As you read this article you will occasionally nod your head in affirmation and then drift away to think about your new idea. Or a version of your current idea. Or the application of that new marketing idea you just read about in Inc. Better check my Twitter feed to see what's happening. Anything posted by @jason today worth re-Tweeting? Hey there's a notification from Facebook. I wonder if . . .
These are all symptoms of a larger disease that when applied to your small business or startup will create barriers to your success. Its one thing when your personal life is living in the moment (that second to second moment). It's completely different and extremely dangerous when the same mental approach is used to operate your business life.
Great decision-making is not a result of 2 seconds of forethought, at least not consistently. That is called lucky not good.
I believe that FOMO (Fear Of Missing Out) derails more startup companies today than any other factor.
But it seems like younger entrepreneurs are not only suffering from the disease but also seemingly embrace this as a way of life.

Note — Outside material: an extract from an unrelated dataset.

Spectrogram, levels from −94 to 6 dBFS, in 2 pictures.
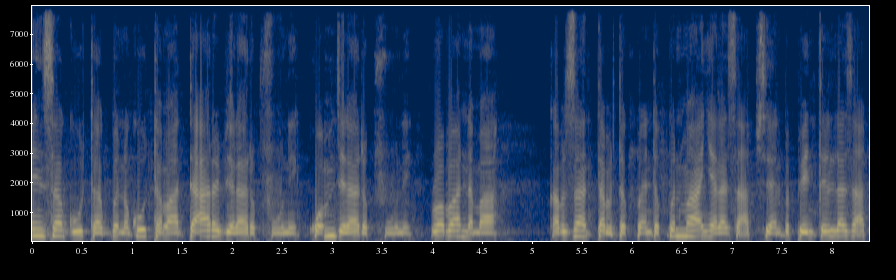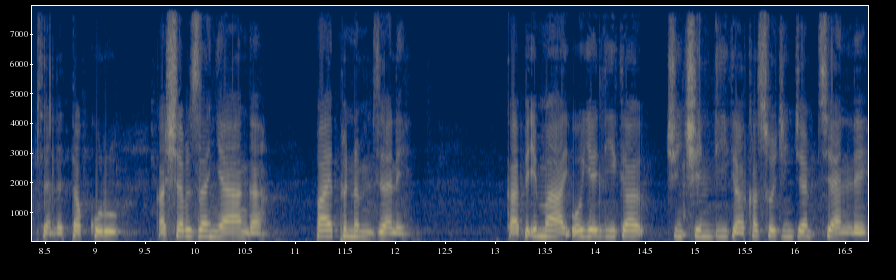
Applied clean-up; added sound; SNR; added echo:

More is better and these new technologies enable me to do more faster than ever before. The thinking is that if I can do more than my competitor then I will win.
You are not winning when you are holding on to your business by your fingernails. You are not winning when you slip into a depression. You are not winning when your team begins to dislike being in the same room with you. You are not winning when customers begin to leave. You are not winning when your significant other gives you the same advice (for the 5th time) and you continue to ignore it.

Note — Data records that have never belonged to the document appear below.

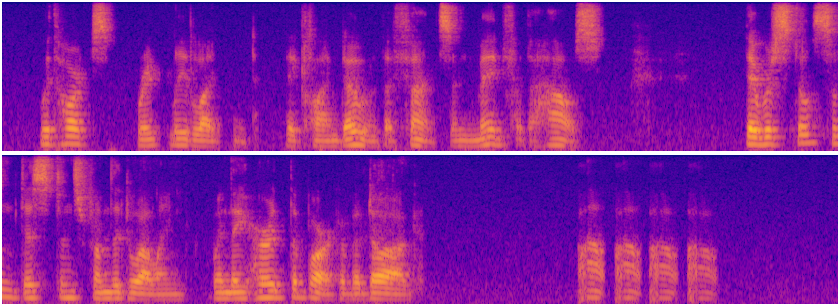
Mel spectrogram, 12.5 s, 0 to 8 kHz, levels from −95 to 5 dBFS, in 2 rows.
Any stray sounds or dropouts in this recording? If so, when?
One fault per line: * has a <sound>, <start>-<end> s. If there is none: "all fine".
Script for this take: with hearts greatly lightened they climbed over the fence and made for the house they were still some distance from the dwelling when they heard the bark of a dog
* has a laugh, 10.6-11.6 s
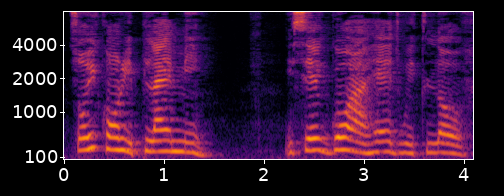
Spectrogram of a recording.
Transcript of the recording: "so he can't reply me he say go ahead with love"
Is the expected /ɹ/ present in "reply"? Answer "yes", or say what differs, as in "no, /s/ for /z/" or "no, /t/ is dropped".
yes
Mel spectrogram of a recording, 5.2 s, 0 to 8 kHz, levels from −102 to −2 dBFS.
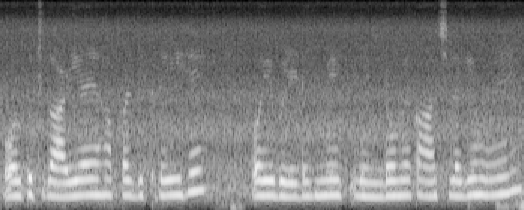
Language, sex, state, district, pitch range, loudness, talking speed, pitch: Hindi, male, Madhya Pradesh, Dhar, 210-225 Hz, -15 LUFS, 205 wpm, 220 Hz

Once of my favorite startup bloggers, startup investor and community builder, Brad Feld writes frequently about the high rate of mental health issues among entrepreneurs. The best and simplest advice he gives is to slow down. He himself takes a digital Sabbath every weekend. That's right, no email, Twitter, Facebook, text messaging or connection to the digital world.
I struggle with focus myself and constantly have to remind myself what is important. I am lucky that I have wives (my actual spouse as well as my business wife, Dave) that will remind me that I am getting a little manic.

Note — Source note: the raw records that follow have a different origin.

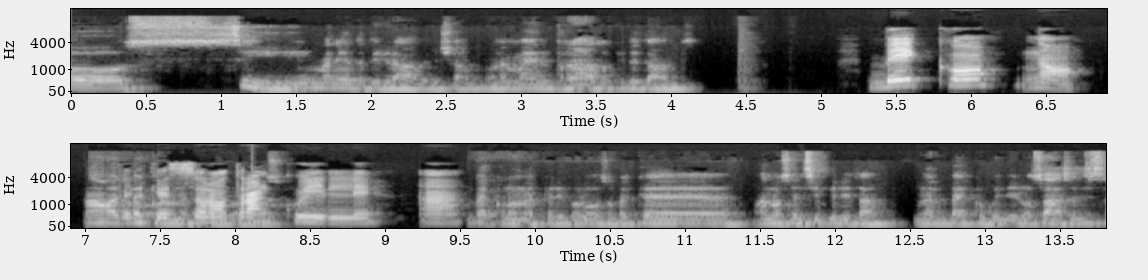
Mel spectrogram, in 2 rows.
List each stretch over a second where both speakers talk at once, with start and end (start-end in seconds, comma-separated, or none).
7.2-8.4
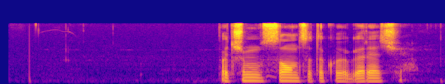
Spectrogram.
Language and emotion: Russian, neutral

At times I decide to work all weekend to catch up and I invariably pay for it later in the week. Sometimes I have no choice but did I gain anything really? As I get older, travel wears me down. It's that "being on" for multiple days in a row that takes bites from my brain. Years ago I put an end to Sunday business travel.
Do yourself a favor and disconnect during the day. Take a walk. Turn your phone off. Give your brain a rest and maybe, just maybe you might find yourself in a better place to make better decisions.